(Records)

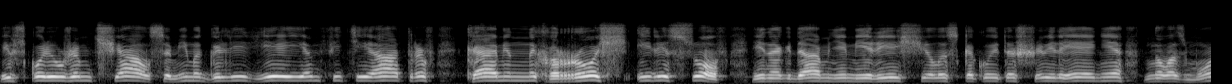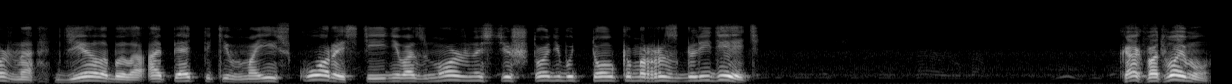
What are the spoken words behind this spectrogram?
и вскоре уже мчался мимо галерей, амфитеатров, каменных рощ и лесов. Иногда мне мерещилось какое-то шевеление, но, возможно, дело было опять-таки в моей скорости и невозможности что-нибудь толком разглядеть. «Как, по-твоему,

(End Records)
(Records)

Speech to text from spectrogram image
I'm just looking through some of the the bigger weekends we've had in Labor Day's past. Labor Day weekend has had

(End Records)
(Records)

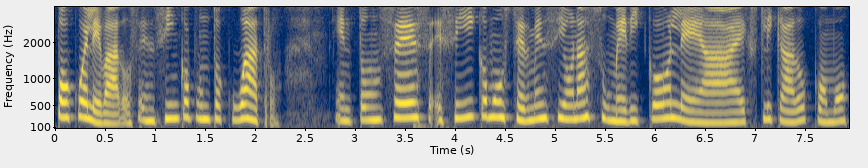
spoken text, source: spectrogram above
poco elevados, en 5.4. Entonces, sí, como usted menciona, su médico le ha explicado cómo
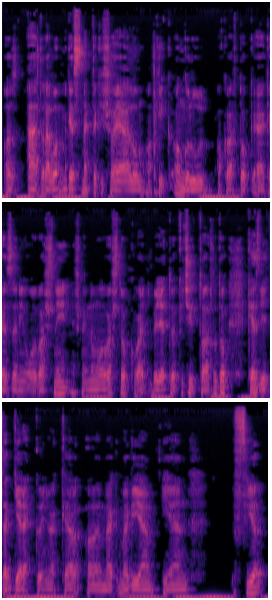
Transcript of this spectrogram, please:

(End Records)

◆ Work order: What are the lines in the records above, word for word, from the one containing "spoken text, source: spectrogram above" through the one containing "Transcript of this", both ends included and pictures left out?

◆ Result of this exercise:
spoken text, source: spectrogram above
poco elevados, en 5.4. Entonces, sí, como usted menciona, su médico le ha explicado cómo
Transcript of this spectrogram, please:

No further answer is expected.